Part 1:

You have 2 gears on your table, one with 8 teeth and one with 12 teeth. Answer the following questions:

1. If you turn the small gear a certain number of times, does the big gear turn more revolutions, fewer, or the same amount? How can you tell?

2. Devise a way to keep track of how many revolutions the small gear makes. Devise a way to keep track of the revolutions the big gear makes. How can you keep track of both at the same time?

3. How many times will the small gear turn if the big gear turns 64 times? How many times will the big gear turn if the small gear turns 192 times?

Larissa, Maria, Dani, and Julie created a shorthand 15:12 unit on their papers. They first multiplied the 15 cm:12 s unit by 2 to obtain 30 cm in 24 s, and they then began to multiply the 15:12 unit by other numbers to create other same-speed pairs. The students engaged in the generalizing action of extending by operating on the 15:12 unit, because they operated on the pair to create new instantiations of the ratio. The students then determined that they could multiply the 15:12 unit by any whole number to obtain a new same-speed pair. This resulted in the reflection generalization of the definition of a class of same-speed pairs.

The students then realized that all multiples of 5 cm in 4 s would work, as evidenced by Maria’s written comment: “Multiple of 5 & 4 has to be a form of 15 cm & 12 seconds.” Their recognition of the 5 cm:4 s pair likely occurred as a result of their prior experiences with gears. Every time the students encountered a nonuniform table of pairs of gear rotations, they focused on the smallest whole-number pair they could find in each table. Eventually, they generalized that this pair represented the gear ratio. The students’ fixation on the smallest whole-number pair, in combination with other studies showing that students in speed situations do not behave this way (Lobato & Siebert, 2002; Lobato & Thanheiser, 2000, 2002), suggests the influence of prior reasoning with gears. If so, we see here another reflection generalization, the influence of a prior idea on the speed situation. Because the microphone was not recording the girls’ conversation at this time, there is not enough evidence to determine if they consciously performed the generalizing action of relating by connecting back to the gears situation. However, Larissa’s language below suggests that at least for her, she connected back to the gears.
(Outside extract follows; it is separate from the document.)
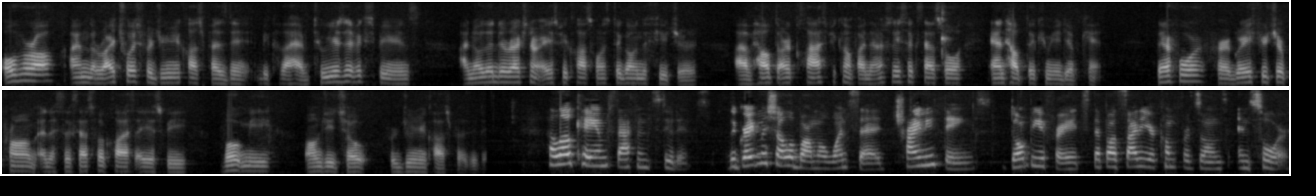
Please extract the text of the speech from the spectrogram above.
Overall, I am the right choice for junior class president because I have two years of experience, I know the direction our ASB class wants to go in the future, I have helped our class become financially successful and help the community of Kent. Therefore, for a great future prom and a successful class ASB, vote me, Omji Cho, for junior class president. Hello, KM staff and students. The great Michelle Obama once said, try new things, don't be afraid, step outside of your comfort zones, and soar.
This connection to the gears situation appeared to help the girls refine their definition of a class of same-speed pairs to a larger, more accurate class.

If used, the gear problem should be followed up by the frog problem since the ratios in the gear problem only make sense for integers, which could mislead students if they do not then follow up with an example in which the ratio can be between any two real numbers.